Now if you thought Newfoundland was out of the way, wait until you get to Labrador. After an hour-long ferry ride, we arrived in Quebec and then headed into Labrador, a 15 minute ride resulting in an hour and a half time zone change! We spotted bald eagles and osprey soaring over long stretches of wide-open spaces covering craggy mountains and rocky coastlines. Berry fields ripe for the picking was an added bonus of being here in September, considered quite late in the tourist season. More berries for us!
We stayed at Barney's B and B, run by Mary Barney who was related to or at least knew just about everyone on the fifty mile stretch of paved coastline. She cooked us these incredible breakfasts, eggs, bacon, ham, pancakes, toast, biscuits, and trotted out five different types of her home-made jams (partridgeberries aka lingonberries, crowberries aka blackberries, blueberries, bakeapples, and something else...). We had so much fun listening to her berry-picking stories and watching her prep and cook the berries; note the photo of her dropping the berries from pan to pan in the wind to get ride of the leaves, etc. She also cooked us a traditional "jiggs dinner" similar to a boiled veggie dinner that Fran makes, but with salted meat. She was so happy when Fran helped her fix a broken sink faucet; we were thankful to do something to show our gratitude for her kindness. She reminded Fran of his family and they found a kindered spirit in each other.

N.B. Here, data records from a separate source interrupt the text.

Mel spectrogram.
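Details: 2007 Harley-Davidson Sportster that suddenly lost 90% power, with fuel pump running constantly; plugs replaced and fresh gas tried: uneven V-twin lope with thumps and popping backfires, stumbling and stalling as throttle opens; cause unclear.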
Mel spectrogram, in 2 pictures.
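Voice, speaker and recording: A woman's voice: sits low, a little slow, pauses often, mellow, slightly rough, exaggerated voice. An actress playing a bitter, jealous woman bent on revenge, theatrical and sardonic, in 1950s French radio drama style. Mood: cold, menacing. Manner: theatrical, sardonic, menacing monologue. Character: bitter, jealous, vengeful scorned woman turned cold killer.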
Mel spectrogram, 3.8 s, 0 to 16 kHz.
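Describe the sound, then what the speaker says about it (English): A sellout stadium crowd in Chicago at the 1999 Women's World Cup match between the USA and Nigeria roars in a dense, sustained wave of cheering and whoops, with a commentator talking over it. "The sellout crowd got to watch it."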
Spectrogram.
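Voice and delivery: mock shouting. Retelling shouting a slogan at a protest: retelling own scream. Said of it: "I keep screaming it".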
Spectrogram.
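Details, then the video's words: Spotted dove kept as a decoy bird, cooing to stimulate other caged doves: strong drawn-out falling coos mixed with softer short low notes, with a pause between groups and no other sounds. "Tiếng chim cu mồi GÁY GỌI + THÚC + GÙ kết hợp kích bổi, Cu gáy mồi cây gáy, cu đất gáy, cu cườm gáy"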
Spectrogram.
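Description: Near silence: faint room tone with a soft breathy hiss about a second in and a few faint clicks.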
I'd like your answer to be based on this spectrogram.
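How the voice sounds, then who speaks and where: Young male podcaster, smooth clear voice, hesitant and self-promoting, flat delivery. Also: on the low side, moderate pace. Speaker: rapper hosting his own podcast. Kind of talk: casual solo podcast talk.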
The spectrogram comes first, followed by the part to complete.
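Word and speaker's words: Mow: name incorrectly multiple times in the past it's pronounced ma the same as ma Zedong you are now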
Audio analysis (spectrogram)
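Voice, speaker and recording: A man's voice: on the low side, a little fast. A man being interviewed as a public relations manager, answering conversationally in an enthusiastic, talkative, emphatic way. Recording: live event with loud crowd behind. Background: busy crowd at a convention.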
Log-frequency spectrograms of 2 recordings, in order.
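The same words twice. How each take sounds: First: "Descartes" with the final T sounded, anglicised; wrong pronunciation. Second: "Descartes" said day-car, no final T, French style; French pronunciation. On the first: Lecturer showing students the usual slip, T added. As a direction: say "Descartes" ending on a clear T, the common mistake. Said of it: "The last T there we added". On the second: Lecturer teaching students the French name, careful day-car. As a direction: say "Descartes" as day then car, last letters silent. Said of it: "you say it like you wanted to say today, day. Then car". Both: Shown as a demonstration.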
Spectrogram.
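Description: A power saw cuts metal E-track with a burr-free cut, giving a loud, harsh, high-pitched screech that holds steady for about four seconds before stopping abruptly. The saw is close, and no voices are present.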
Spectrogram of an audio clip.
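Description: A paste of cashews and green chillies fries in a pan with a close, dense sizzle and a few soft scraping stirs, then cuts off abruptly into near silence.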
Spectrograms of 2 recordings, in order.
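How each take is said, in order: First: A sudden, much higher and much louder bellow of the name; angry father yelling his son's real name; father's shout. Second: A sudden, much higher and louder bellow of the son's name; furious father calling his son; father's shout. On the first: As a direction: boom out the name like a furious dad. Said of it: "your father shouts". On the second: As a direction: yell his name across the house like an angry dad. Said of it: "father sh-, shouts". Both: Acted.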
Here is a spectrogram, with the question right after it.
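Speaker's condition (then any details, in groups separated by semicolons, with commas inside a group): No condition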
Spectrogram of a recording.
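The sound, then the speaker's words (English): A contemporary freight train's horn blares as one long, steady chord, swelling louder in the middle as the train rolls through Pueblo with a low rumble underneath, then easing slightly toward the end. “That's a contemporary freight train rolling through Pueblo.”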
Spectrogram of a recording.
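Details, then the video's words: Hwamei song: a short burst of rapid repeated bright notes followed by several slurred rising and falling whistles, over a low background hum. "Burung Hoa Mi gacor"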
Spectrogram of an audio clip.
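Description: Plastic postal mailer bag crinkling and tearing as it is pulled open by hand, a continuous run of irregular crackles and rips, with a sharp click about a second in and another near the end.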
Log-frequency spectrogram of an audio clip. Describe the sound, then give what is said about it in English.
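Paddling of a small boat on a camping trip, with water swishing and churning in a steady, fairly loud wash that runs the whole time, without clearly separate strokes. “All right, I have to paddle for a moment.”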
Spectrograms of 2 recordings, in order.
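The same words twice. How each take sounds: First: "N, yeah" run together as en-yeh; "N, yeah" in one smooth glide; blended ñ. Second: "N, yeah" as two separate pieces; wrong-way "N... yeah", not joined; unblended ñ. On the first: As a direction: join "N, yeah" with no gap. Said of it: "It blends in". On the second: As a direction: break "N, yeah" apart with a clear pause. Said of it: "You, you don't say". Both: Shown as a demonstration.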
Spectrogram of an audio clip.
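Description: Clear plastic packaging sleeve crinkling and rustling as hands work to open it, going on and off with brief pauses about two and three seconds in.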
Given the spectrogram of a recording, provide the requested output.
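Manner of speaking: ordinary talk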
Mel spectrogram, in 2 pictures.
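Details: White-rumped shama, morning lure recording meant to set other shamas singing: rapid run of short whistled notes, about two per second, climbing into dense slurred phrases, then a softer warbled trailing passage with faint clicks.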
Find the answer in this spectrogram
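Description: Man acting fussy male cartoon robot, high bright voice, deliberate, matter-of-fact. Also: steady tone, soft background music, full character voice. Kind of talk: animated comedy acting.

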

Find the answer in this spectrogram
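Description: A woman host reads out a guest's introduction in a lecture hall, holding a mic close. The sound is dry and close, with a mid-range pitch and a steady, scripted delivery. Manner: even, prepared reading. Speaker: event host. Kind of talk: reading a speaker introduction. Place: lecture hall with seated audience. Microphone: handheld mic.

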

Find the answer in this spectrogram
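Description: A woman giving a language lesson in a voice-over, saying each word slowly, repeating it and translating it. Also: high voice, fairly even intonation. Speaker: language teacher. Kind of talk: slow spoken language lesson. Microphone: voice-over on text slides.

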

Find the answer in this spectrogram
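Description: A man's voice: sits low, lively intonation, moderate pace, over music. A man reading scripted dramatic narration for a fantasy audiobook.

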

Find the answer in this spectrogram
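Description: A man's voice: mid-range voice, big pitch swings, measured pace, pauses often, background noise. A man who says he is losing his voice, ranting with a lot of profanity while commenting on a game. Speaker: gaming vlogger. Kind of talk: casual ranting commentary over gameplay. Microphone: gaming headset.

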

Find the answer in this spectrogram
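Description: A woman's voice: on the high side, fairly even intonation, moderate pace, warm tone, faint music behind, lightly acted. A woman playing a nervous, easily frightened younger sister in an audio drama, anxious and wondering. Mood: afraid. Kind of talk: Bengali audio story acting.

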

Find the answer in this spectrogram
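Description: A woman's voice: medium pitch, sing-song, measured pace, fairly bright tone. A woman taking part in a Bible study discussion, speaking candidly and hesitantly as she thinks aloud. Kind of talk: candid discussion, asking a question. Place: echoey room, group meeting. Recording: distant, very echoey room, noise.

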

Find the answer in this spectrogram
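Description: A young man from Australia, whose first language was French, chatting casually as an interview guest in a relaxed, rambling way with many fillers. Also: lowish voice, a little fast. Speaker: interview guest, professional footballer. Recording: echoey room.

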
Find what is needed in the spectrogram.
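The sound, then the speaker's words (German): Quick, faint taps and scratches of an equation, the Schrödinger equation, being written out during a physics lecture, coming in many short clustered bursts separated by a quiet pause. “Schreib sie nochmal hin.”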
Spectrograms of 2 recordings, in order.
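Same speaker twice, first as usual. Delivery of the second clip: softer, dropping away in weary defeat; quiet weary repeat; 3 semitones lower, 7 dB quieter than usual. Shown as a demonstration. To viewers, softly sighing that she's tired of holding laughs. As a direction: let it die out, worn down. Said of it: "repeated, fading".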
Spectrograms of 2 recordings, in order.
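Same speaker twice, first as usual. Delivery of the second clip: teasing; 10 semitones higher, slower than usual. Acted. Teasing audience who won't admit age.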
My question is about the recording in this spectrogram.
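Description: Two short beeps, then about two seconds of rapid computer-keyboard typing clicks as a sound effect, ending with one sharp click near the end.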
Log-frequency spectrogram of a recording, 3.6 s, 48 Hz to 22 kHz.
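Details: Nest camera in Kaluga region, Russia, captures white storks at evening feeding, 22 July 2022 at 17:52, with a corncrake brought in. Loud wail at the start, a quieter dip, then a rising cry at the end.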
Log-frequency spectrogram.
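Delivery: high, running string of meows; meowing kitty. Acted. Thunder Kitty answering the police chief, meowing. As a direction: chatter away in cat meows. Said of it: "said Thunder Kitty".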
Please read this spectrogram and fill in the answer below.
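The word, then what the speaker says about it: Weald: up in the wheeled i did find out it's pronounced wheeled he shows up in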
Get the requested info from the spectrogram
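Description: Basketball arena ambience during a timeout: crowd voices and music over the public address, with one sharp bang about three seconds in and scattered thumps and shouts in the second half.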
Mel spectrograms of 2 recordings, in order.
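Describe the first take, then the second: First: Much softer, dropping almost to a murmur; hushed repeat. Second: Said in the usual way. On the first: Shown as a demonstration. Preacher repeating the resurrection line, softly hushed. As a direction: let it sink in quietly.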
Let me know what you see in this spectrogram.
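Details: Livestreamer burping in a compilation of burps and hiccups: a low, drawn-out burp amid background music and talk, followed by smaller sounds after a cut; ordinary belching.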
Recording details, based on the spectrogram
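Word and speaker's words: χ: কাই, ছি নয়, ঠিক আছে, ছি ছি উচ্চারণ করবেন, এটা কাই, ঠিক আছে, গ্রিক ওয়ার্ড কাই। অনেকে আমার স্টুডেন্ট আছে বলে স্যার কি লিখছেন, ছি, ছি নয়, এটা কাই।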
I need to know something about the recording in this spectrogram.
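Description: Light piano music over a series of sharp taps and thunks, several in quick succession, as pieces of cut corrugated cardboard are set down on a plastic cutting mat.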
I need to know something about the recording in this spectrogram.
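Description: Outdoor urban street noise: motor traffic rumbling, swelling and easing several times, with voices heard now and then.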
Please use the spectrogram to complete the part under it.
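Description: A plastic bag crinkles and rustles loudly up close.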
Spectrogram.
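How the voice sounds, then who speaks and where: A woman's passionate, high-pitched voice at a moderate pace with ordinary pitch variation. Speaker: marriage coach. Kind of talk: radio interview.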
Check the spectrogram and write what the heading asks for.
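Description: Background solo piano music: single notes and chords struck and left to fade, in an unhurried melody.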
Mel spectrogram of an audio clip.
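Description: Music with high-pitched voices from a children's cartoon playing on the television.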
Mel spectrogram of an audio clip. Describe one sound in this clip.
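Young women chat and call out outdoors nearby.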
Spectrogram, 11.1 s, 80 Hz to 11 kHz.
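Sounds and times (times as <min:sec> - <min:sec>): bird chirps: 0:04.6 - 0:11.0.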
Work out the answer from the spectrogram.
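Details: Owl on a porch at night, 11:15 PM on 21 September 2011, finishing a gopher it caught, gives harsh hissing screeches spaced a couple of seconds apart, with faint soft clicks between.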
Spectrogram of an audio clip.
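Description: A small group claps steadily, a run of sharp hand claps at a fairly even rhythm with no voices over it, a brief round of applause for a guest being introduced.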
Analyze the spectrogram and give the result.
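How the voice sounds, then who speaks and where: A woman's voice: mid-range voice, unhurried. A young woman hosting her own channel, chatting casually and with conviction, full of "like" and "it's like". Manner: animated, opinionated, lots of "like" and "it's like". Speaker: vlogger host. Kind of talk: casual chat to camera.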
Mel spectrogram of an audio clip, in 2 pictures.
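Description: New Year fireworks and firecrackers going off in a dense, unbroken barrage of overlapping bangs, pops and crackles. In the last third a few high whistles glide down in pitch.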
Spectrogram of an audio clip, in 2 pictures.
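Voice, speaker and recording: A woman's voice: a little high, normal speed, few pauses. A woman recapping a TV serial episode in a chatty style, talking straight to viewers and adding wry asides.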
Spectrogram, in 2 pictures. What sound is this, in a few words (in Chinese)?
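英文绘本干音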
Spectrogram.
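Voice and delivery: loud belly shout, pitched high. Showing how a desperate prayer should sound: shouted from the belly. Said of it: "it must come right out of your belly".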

Mary's son and daughter in law came over for dinner, making for a fun and informative evening. We were astonished that Newfoundland and Labrador have a total of 500,000 residents; compared to about 2 million people in Portland alone, it's no wonder everyone seems to know everybody else. The province voted to join Canada in 1949 (after voting NOT to join the United States!), and many are still unhappy about it for a variety of reasons, including being forced to move from their ancestral homes in order to access services. We've seen photos of them dragging entire houses across land and water to their new town! The accent in Labrador is strongly influenced by their Irish heritage and at times, Mary was difficult to understand. Fran joked that she dropped her "h" in some places ("th" was often pronounced as "t" as in tree instead of three), and because she had so many extra h's, she tossed them into other places (as in "hate" instead of "eight"). I thought she said "I hate children" until I realized she was telling me she had 8 of them!
Labrador has some significant points of interest including archaeological remains from a 7500 year old burial site of a Native child, as well as an entire boat, clothing, and other ship-faring objects from Basque whalers in the mid 1550's at the Red Bay National Historic Site. We also climbed up the tallest lighthouse in the Atlantic Provinces at L'anse Amore; a clever rename from it's original of L'anse aux morts (Cove of death) due to all of the shipwrecks. Definitely in need of the lighthouse! From the top we watched gannets make 40 foot dives into the water and a woodchuck working his way through the bushes. Besides the people, the views and wildlife are true highlights of the area.